Start of Data records

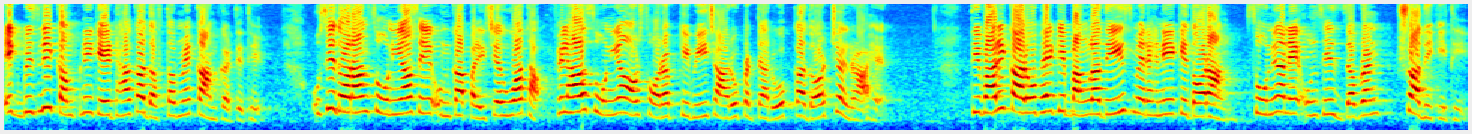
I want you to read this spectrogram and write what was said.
एक बिजली कंपनी के ढाका दफ्तर में काम करते थे। उसी दौरान सोनिया से उनका परिचय हुआ था। फ़िलहाल सोनिया और सौरभ के बीच आरोप प्रत्यारोप का दौर चल रहा है। तिवारी का आरोप है कि बांग्लादेश में रहने के दौरान सोनिया ने उनसे जबरन शादी की थी।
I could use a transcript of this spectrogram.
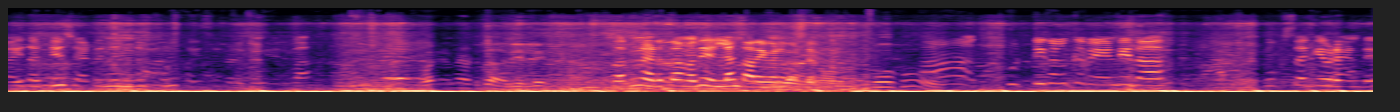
കൈ തട്ടിയ ചേട്ടൻ ഫുൾ പൈസ കൊടുക്കേണ്ടി എല്ലാം തറയിൽ കുട്ടികൾക്ക് വേണ്ടിതാ ബുക്സ് ഒക്കെ ഇവിടെ ഉണ്ട്.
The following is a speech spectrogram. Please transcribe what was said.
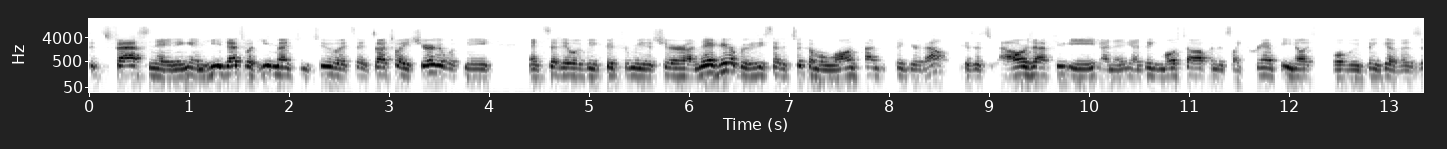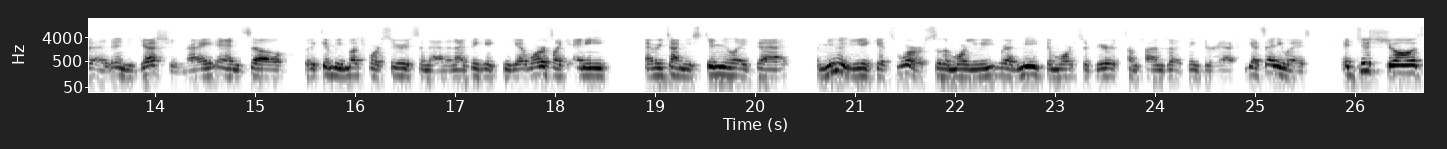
it's fascinating, and he that's what he mentioned too. It's, it's that's why he shared it with me and said it would be good for me to share on there here because he said it took him a long time to figure it out because it's hours after you eat, and I think most often it's like cramp. You know, it's what we think of as, as indigestion, right? And so, but it can be much more serious than that, and I think it can get worse. Like any every time you stimulate that immunity, it gets worse. So the more you eat red meat, the more severe sometimes I think the reaction gets. Anyways, it just shows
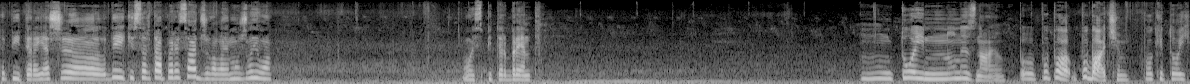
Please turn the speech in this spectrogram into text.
до Пітера. Я ж деякі сорта пересаджувала і, можливо. Ось Пітер Бренд. Той, ну не знаю. По- по- Побачимо, поки той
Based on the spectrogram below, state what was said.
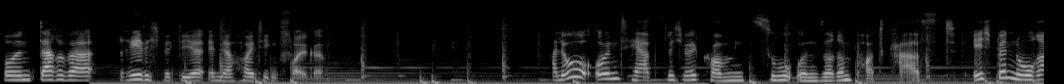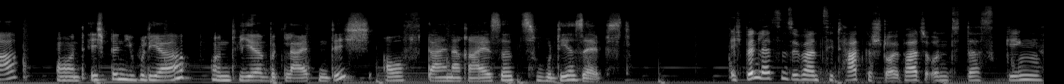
Und darüber rede ich mit dir in der heutigen Folge. Hallo und herzlich willkommen zu unserem Podcast. Ich bin Nora. Und ich bin Julia und wir begleiten dich auf deiner Reise zu dir selbst. Ich bin letztens über ein Zitat gestolpert und das ging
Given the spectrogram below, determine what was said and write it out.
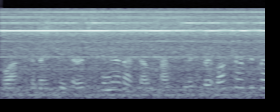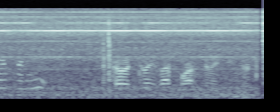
Alaska 1913 Echo, crossing the grid left, after 28. Code 3 left, Alaska 1913.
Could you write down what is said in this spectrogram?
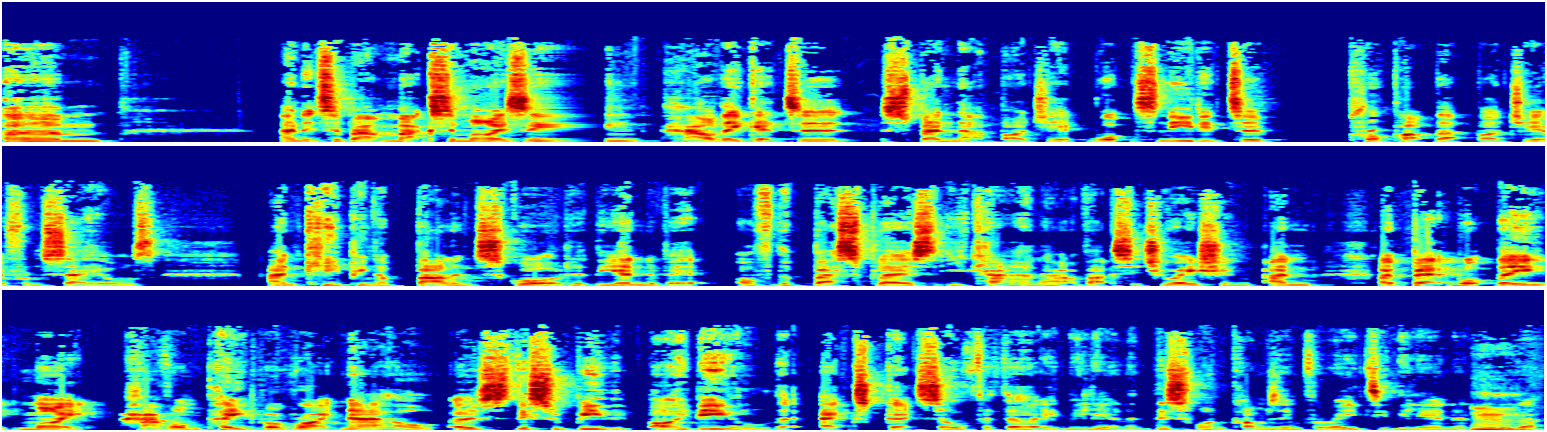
Um, and it's about maximizing how they get to spend that budget, what's needed to prop up that budget from sales, and keeping a balanced squad at the end of it of the best players that you can out of that situation. And I bet what they might have on paper right now as this would be ideal that X gets sold for 30 million and this one comes in for 80 million and mm.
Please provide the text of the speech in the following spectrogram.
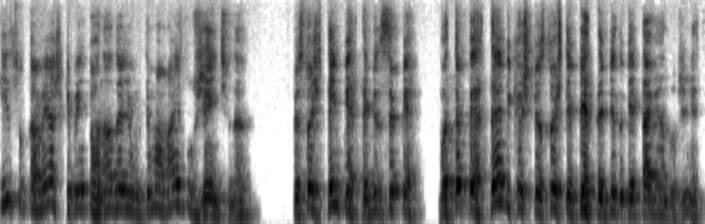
Isso também acho que vem tornando ele um tema mais urgente, né? As pessoas têm percebido, você, per... você percebe que as pessoas têm percebido que ele está ganhando urgência?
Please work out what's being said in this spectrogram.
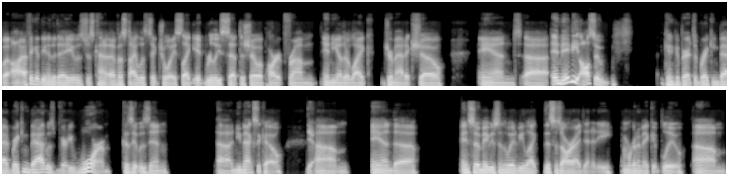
But I think at the end of the day, it was just kind of a stylistic choice. Like it really set the show apart from any other like dramatic show, and uh, and maybe also can compare it to Breaking Bad. Breaking Bad was very warm because it was in uh, New Mexico. Yeah. Um, and uh, and so maybe it's in the way to be like, this is our identity, and we're gonna make it blue. Um,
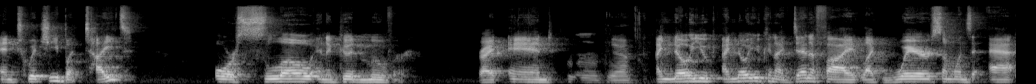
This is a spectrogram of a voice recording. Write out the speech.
and twitchy but tight or slow and a good mover right? And mm, yeah. I know you i know you can identify like where someone's at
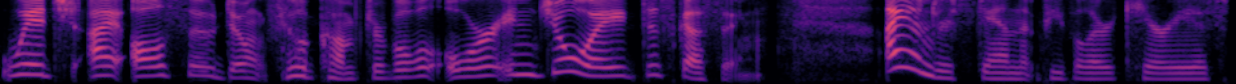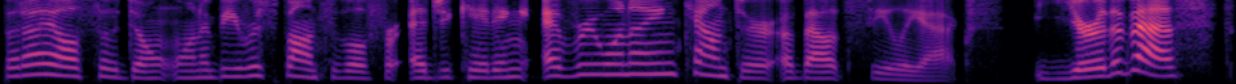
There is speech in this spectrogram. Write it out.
which I also don't feel comfortable or enjoy discussing. I understand that people are curious, but I also don't want to be responsible for educating everyone I encounter about celiacs. You're the best.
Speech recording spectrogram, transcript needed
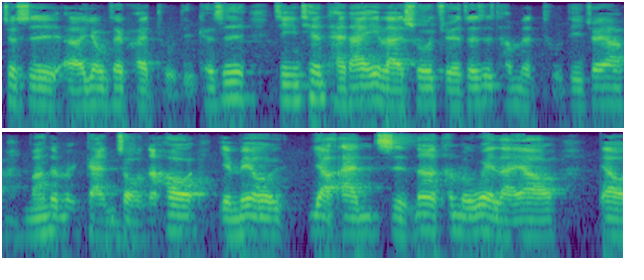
就是呃用这块土地，可是今天台大一来说，觉得这是他们土地，就要把他们赶走，然后也没有要安置，那他们未来要要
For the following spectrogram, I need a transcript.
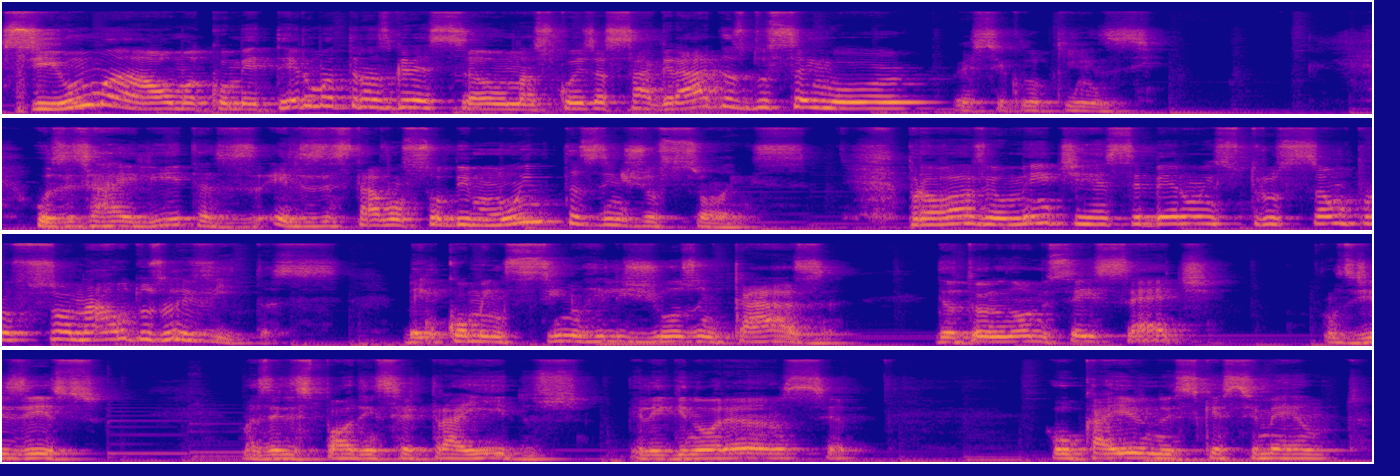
Se uma alma cometer uma transgressão nas coisas sagradas do Senhor, versículo 15. Os israelitas, eles estavam sob muitas injunções Provavelmente receberam instrução profissional dos levitas, bem como ensino religioso em casa. Deuteronômio 6,7 nos diz isso. Mas eles podem ser traídos pela ignorância ou cair no esquecimento,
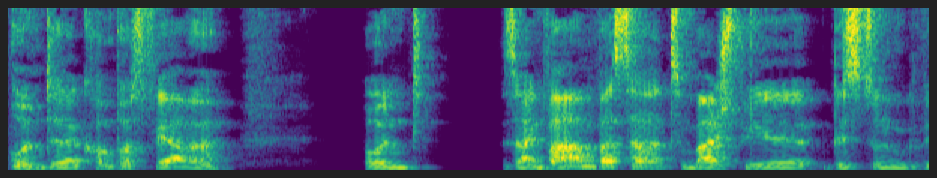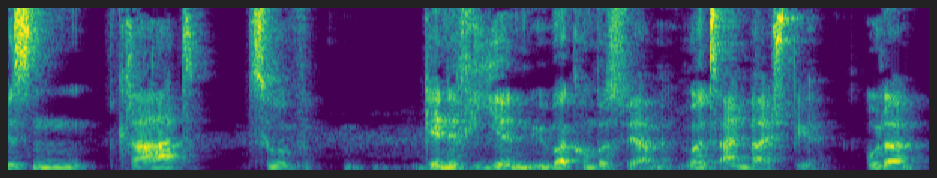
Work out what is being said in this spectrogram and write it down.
und äh, Kompostwärme und sein Warmwasser zum Beispiel bis zu einem gewissen Grad zu generieren über Kompostwärme. Nur als ein Beispiel. Oder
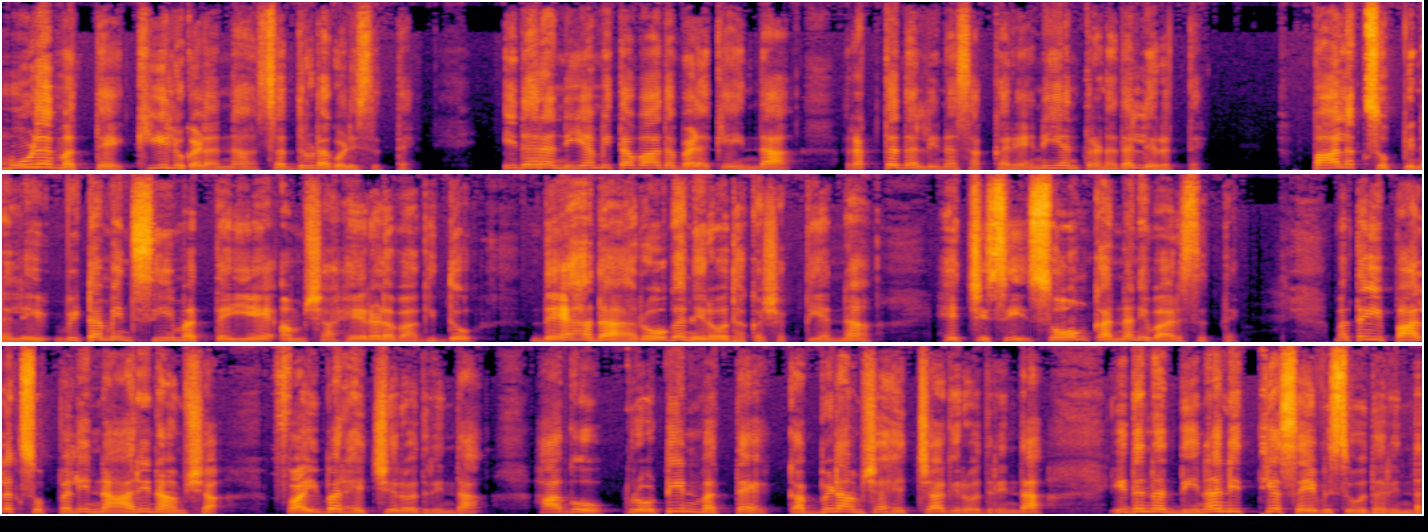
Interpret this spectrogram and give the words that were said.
ಮೂಳೆ ಮತ್ತೆ ಕೀಲುಗಳನ್ನು ಸದೃಢಗೊಳಿಸುತ್ತೆ. ಇದರ ನಿಯಮಿತವಾದ ಬಳಕೆಯಿಂದ ರಕ್ತದಲ್ಲಿನ ಸಕ್ಕರೆ ನಿಯಂತ್ರಣದಲ್ಲಿರುತ್ತೆ. ಪಾಲಕ್ ಸೊಪ್ಪಿನಲ್ಲಿ ವಿಟಮಿನ್ ಸಿ ಮತ್ತು ಎ ಅಂಶ ಹೇರಳವಾಗಿದ್ದು, ದೇಹದ ರೋಗ ನಿರೋಧಕ ಶಕ್ತಿಯನ್ನು ಹೆಚ್ಚಿಸಿ ಸೋಂಕನ್ನು ನಿವಾರಿಸುತ್ತೆ. ಮತ್ತು ಈ ಪಾಲಕ್ ಸೊಪ್ಪಲ್ಲಿ ನಾರಿನಾಂಶ ಫೈಬರ್ ಹೆಚ್ಚಿರೋದ್ರಿಂದ ಹಾಗೂ ಪ್ರೋಟೀನ್ ಮತ್ತು ಕಬ್ಬಿಣಾಂಶ ಹೆಚ್ಚಾಗಿರೋದ್ರಿಂದ ಇದನ್ನು ದಿನನಿತ್ಯ ಸೇವಿಸುವುದರಿಂದ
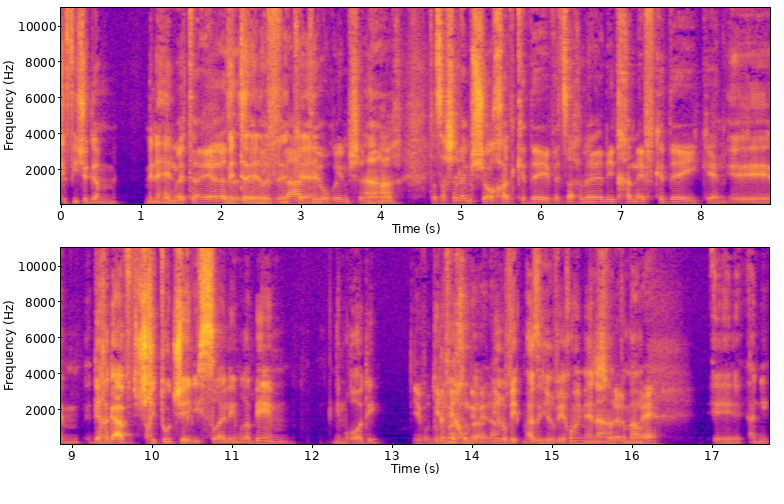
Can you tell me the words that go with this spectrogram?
כפי שגם מנהל... הוא מתאר את זה, זה מתאר את נפלא כן. התיאורים שלו. אהה. אתה צריך לשלם שוחד כדי, וצריך להתחנף כדי, כן. אה, דרך אגב, שחיתות של ישראלים רבים, נמרודי. הרוויחו. ממנה. הרוויח- מה זה הרוויחו ממנה? סולל בונה. אה, אני,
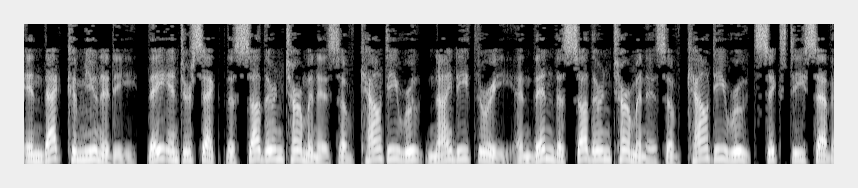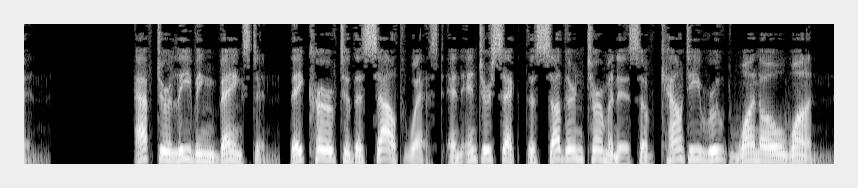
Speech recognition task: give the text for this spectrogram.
In that community, they intersect the southern terminus of County Route 93 and then the southern terminus of County Route 67. After leaving Bankston, they curve to the southwest and intersect the southern terminus of County Route 101.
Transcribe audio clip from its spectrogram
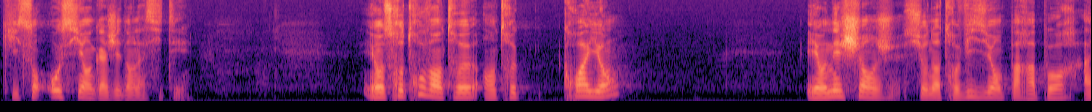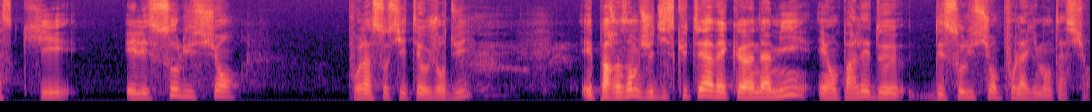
qui sont aussi engagés dans la cité. Et on se retrouve entre, croyants et on échange sur notre vision par rapport à ce qui est et les solutions pour la société aujourd'hui et par exemple, je discutais avec un ami et on parlait de, des solutions pour l'alimentation.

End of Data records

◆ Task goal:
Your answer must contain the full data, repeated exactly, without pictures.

◆ Response:
I want you to read this spectrogram and write what was said.
एक बिजली कंपनी के ढाका दफ्तर में काम करते थे। उसी दौरान सोनिया से उनका परिचय हुआ था। फ़िलहाल सोनिया और सौरभ के बीच आरोप प्रत्यारोप का दौर चल रहा है। तिवारी का आरोप है कि बांग्लादेश में रहने के दौरान सोनिया ने उनसे जबरन शादी की थी।
I could use a transcript of this spectrogram.
കൈ തട്ടിയ ചേട്ടൻ ഫുൾ പൈസ കൊടുക്കേണ്ടി എല്ലാം തറയിൽ കുട്ടികൾക്ക് വേണ്ടിതാ ബുക്സ് ഒക്കെ ഇവിടെ ഉണ്ട്.
The following is a speech spectrogram. Please transcribe what was said.
it's fascinating, and he that's what he mentioned too. It's, it's that's why he shared it with me and said it would be good for me to share on there here because he said it took him a long time to figure it out because it's hours after you eat, and I think most often it's like cramp. You know, it's what we think of as, as indigestion, right? And so, but it can be much more serious than that, and I think it can get worse. Like any every time you stimulate that immunity, it gets worse. So the more you eat red meat, the more severe sometimes I think the reaction gets. Anyways, it just shows
Please turn the speech in this spectrogram into text.
до Пітера. Я ж деякі сорта пересаджувала і, можливо. Ось Пітер Бренд. Той, ну не знаю. По- по- Побачимо, поки той
Based on the spectrogram below, state what was said.
Und darüber rede ich mit dir in der heutigen Folge. Hallo und herzlich willkommen zu unserem Podcast. Ich bin Nora. Und ich bin Julia und wir begleiten dich auf deiner Reise zu dir selbst. Ich bin letztens über ein Zitat gestolpert und das ging
Given the spectrogram below, determine what was said and write it out.
Alaska 1913 Echo, crossing the grid left, after 28. Code 3 left, Alaska 1913.
Could you write down what is said in this spectrogram?
Um, and it's about maximizing how they get to spend that budget, what's needed to prop up that budget from sales, and keeping a balanced squad at the end of it of the best players that you can out of that situation. And I bet what they might have on paper right now as this would be ideal that X gets sold for 30 million and this one comes in for 80 million and mm.
Please provide the text of the speech in the following spectrogram.
Isso também acho que vem tornando ele um tema mais urgente, né? As pessoas têm percebido, você, per... você percebe que as pessoas têm percebido que ele está ganhando urgência?
Please work out what's being said in this spectrogram.
But I think at the end of the day, it was just kind of a stylistic choice. Like it really set the show apart from any other like dramatic show, and uh, and maybe also can compare it to Breaking Bad. Breaking Bad was very warm because it was in uh, New Mexico. Yeah. Um, and uh, and so maybe it's in the way to be like, this is our identity, and we're gonna make it blue. Um,
This is a spectrogram of a voice recording. Write out the speech.
and twitchy but tight or slow and a good mover right? And mm, yeah. I know you i know you can identify like where someone's at
There is speech in this spectrogram. Write it out.
which I also don't feel comfortable or enjoy discussing. I understand that people are curious, but I also don't want to be responsible for educating everyone I encounter about celiacs. You're the best.
Speech recording spectrogram, transcript needed
就是呃用这块土地，可是今天台大一来说，觉得这是他们土地，就要把他们赶走，然后也没有要安置，那他们未来要要
For the following spectrogram, I need a transcript.
Se uma alma cometer uma transgressão nas coisas sagradas do Senhor, versículo 15. Os israelitas, eles estavam sob muitas injunções Provavelmente receberam instrução profissional dos levitas, bem como ensino religioso em casa. Deuteronômio 6,7 nos diz isso. Mas eles podem ser traídos pela ignorância ou cair no esquecimento,
Work out what is being said in this spectrogram and write it down.
und äh, Kompostwärme und sein Warmwasser zum Beispiel bis zu einem gewissen Grad zu generieren über Kompostwärme. Nur als ein Beispiel. Oder
Interpret this spectrogram and give the words that were said.
ಮೂಳೆ ಮತ್ತೆ ಕೀಲುಗಳನ್ನು ಸದೃಢಗೊಳಿಸುತ್ತೆ. ಇದರ ನಿಯಮಿತವಾದ ಬಳಕೆಯಿಂದ ರಕ್ತದಲ್ಲಿನ ಸಕ್ಕರೆ ನಿಯಂತ್ರಣದಲ್ಲಿರುತ್ತೆ. ಪಾಲಕ್ ಸೊಪ್ಪಿನಲ್ಲಿ ವಿಟಮಿನ್ ಸಿ ಮತ್ತು ಎ ಅಂಶ ಹೇರಳವಾಗಿದ್ದು, ದೇಹದ ರೋಗ ನಿರೋಧಕ ಶಕ್ತಿಯನ್ನು ಹೆಚ್ಚಿಸಿ ಸೋಂಕನ್ನು ನಿವಾರಿಸುತ್ತೆ. ಮತ್ತು ಈ ಪಾಲಕ್ ಸೊಪ್ಪಲ್ಲಿ ನಾರಿನಾಂಶ ಫೈಬರ್ ಹೆಚ್ಚಿರೋದ್ರಿಂದ ಹಾಗೂ ಪ್ರೋಟೀನ್ ಮತ್ತು ಕಬ್ಬಿಣಾಂಶ ಹೆಚ್ಚಾಗಿರೋದ್ರಿಂದ ಇದನ್ನು ದಿನನಿತ್ಯ ಸೇವಿಸುವುದರಿಂದ
Can you tell me the words that go with this spectrogram?
כפי שגם מנהל... הוא מתאר את זה, זה מתאר את נפלא כן. התיאורים שלו. אהה. אתה צריך לשלם שוחד כדי, וצריך להתחנף כדי, כן. אה, דרך אגב, שחיתות של ישראלים רבים, נמרודי. הרוויחו. ממנה. הרוויח- מה זה הרוויחו ממנה? סולל בונה. אה, אני,
Speech recognition task: give the text for this spectrogram.
In that community, they intersect the southern terminus of County Route 93 and then the southern terminus of County Route 67. After leaving Bankston, they curve to the southwest and intersect the southern terminus of County Route 101.
Transcribe audio clip from its spectrogram
qui sont aussi engagés dans la cité. Et on se retrouve entre, croyants et on échange sur notre vision par rapport à ce qui est et les solutions pour la société aujourd'hui et par exemple, je discutais avec un ami et on parlait de, des solutions pour l'alimentation.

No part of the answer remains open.